Coal is an essential reduction agent to remove oxygen from iron ore and constitutes one of the most important raw materials in iron ore-based steel production. Coal also provides approximately 85 percent of the energy for the Swedish steel operations.
Energy is otherwise provided through electricity, oil and LPG. In total, the Swedish steel operations consumed 1,582 (1,243) GWh of electric power and 1,494 (1,102) GWh of oil and LPG during the year. By utilizing the energy-rich gases that are formed during steel production, among other things, electricity is produced at the OK3 heat and power plant in Oxelösund and in the half-owned energy company, Lulekraft. During the year, these plants produced 702 (516) GWh of electricity.

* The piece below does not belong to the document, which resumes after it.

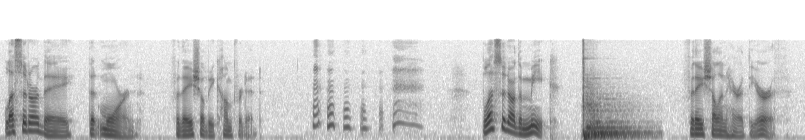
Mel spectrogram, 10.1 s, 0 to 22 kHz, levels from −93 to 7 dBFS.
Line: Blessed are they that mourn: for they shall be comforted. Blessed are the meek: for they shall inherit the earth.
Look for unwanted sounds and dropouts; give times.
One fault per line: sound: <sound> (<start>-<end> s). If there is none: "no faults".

Electricity and natural gas represent significant energy costs for SSAB North America and accounted for approximately 10 percent of total steel plant production costs. SSAB North America has long-term, inflation-indexed agreements.
In total, the Group’s energy costs (excluding coal) amounted to SEK 2,553 (2,087) million.
Research and development
SSAB’s research and development work focuses on process development, product development and customer applications. During the year, research and development expenditures amounted to almost SEK 190 million. The strategy and the new organization have strengthened the market-driven approach to research and development, with the customer’s business in focus.
Abrasion-resistant steels and wear applications constitute a key area for SSAB. During 2010, the development work within this segment intensified in respect of both product development and applications development. SSAB has expanded the product range by several dimensions (thicknesses and widths) from production plants in Oxelösund, Borlänge and Mobile. Today, SSAB is able to offer its customers abrasion-resistant steel in thicknesses ranging from 0.5 mm to 130 mm, which is the most complete product range in the market.
The development of construction steels has followed the same pattern with, among other things, the development of thicker plate dimensions and improved qualities in the form of enhanced formability and toughness. The product portfolio has been expanded with steels for the production of pipe for oil and gas shipments.
Steel for safety components for the automotive industry also constitutes a prioritized area. During 2010, several new so called Dual-Phase and martensitic grades of steel have been developed. In order to meet the automotive industry’s needs for corrosion-resistant high strength steels, considerable resources have been invested in the development of electro-galvanized steels, and DOCOL 1400 EZ was introduced in 2010.
The inauguration of a new research center in Montpelier, Iowa, and the start of construction on a research center in Kunshan, China, during 2010 constitute milestones in the increased focus on research and development. These facilities will supplement the existing research centers and will lead to an accelerated development of steel products and technical solutions, as well as improved support to local customers.
Within the scope of applications development and technical customer service, SSAB carried out some one hundred customer projects during 2010 and developed new conceptual solutions. SSAB is able to provide support throughout the customer’s entire development chain, from skills development to full-scale production and sales. The development, together with the Swedish company Wranne Fåhraeus Design, of a new type of bed which exploits the high strength of DOCOL 1200M combined with the desired elasticity, is an example of a new area of use for SSAB’s high strength steels.
SSAB cooperates closely with selected research and development institutions in both Europe and North America. During the year, SSAB signed a long-term cooperation agreement with SwereaKimab, a leading research institution within the area of materials research, in order to further strengthen long-term product development.
SSAB is also actively engaged in research and development within the environmental area, focusing on reducing carbon dioxide emissions and identifying new applications for various residual products.
All in all, the capitalized new investments within R&D during 2010 entailed an increase of approximately 20 percent for the production of new products, applications, and improved manufacturing processes.